I had no problems with navigation in TurboTax. As I clicked around and used the software to complete a tax return, it consistently behaved as expected. The only minor glitch that I experienced was that I was asked to agree to the terms of the license agreement each time that I logged in. A confusing issue that came up was when I tried to import a 1099 INT, and Chase Bank was not available to download the information from. It turns out that Chase did not yet have 1099s prepared, so this really isn't a TurboTax issue, although some explanation from the software would have been helpful.
A Security Feature Fumble
If you don't use TurboTax Online for 20 minutes it will automatically log you out so no one else can see your personal financial data. When I walked away from my computer for 20 minutes or more and later tried to resume working on my tax return, the last page of the return I had been working in was on my screen. When I touched the keyboard, a message popped up to warn me that I had been logged out for Security purposes.

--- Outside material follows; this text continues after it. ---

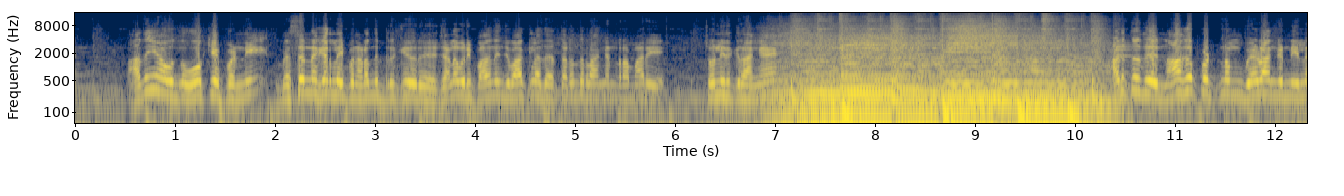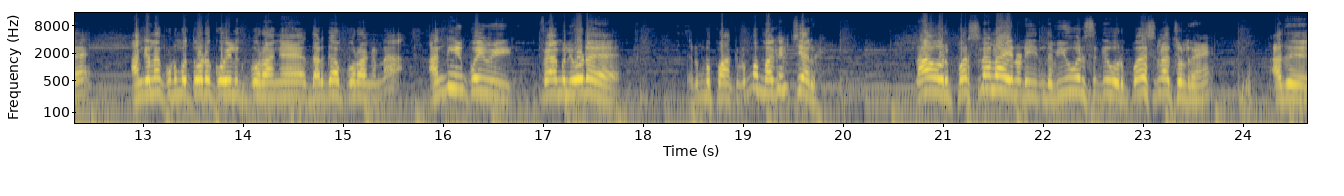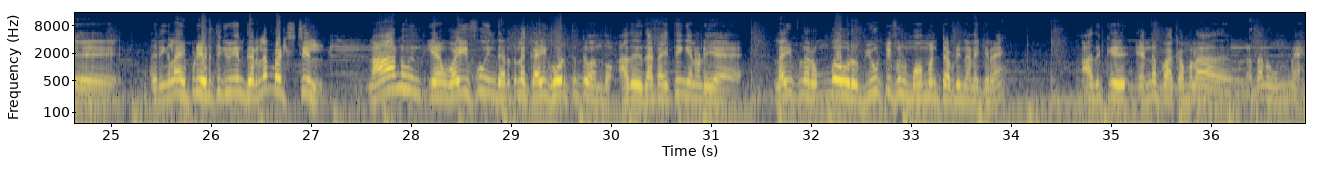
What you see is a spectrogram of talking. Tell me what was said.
அதையும் அவங்க ஓகே பண்ணி பெசன் நகரில் இப்போ நடந்துட்டு இருக்கு ஒரு ஜனவரி பதினஞ்சு வாக்கில் அதை திறந்துடுறாங்கன்ற மாதிரி சொல்லியிருக்கிறாங்க. அடுத்தது நாகப்பட்டினம் வேளாங்கண்ணியில் அங்கெல்லாம் குடும்பத்தோட கோயிலுக்கு போகிறாங்க தர்கா போகிறாங்கன்னா அங்கேயும் போய் ஃபேமிலியோட ரொம்ப பார்க்க ரொம்ப மகிழ்ச்சியாக இருக்குது நான் ஒரு பர்சனலாக என்னுடைய இந்த வியூவர்ஸுக்கு ஒரு பர்சனலாக சொல்கிறேன் அது அது நீங்களாம் எப்படி எடுத்துக்குவீங்கன்னு தெரியல பட் ஸ்டில் நானும் என் ஒய்ஃபும் இந்த இடத்துல கை கோர்த்துட்டு வந்தோம். அது தட் ஐ திங்க் என்னுடைய லைஃப்பில் ரொம்ப ஒரு பியூட்டிஃபுல் மூமெண்ட் அப்படின்னு நினைக்கிறேன். அதுக்கு என்னப்பா கமலா அதான உண்மை.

It would actually be more secure if TurboTax automatically flipped to that warning page after 20 minutes of inactivity rather than leaving the last screen I was working on up in the browser.
Getting the Maximum Deduction for Your Donations
If you tell TurboTax that you made charitable contributions in 2011, you will be offered the option of entering your non-cash donations to charity in TurboTax ItsDeductible Online. Use this tool and you'll likely get a higher value for those donations than if you guessed at the values on your own. ItsDeductible Online also tracks miles you put on your vehicle while working for a charitable cause and cash or investments that you donate. Once you enter all your donations, import the data to TurboTax desktop software and Online Deluxe and higher versions.
TurboTax Live Community is an active online forum use for getting answers from other TurboTax users to questions by searching previously asked questions or by entering your own question. Another option for getting help is to click on Get Expert Help which brings up a searchable Help Center that defaults to Q&A pertaining to the part of the return you're currently working in. Click on any of six general topics, drill down into subtopics, and you can click on Contact Us to get access to tech support or a tax professional, depending on whether you're having problems with using the software or figuring out a tax issue.
Bottom Line Review: TurboTax
TurboTax is probably the most expensive tax software out there, but the ease of use and active Live Community combined with access to tax experts for help with state and federal tax questions for all versions all adds up to justify the price tag. Speaking of cost, TurboTax prices have historically gone up as the deadline for filing taxes gets closer.
The only thing missing from TurboTax that its nearest competitor, H&R Block At Home, offers is an enrolled agent to assist you in the rare event that you are audited. However, Audit Defensee, described above, provides this service at an additional cost. All things considered, TurboTax is an excellent choice and a great value in tax software for tax year 2011.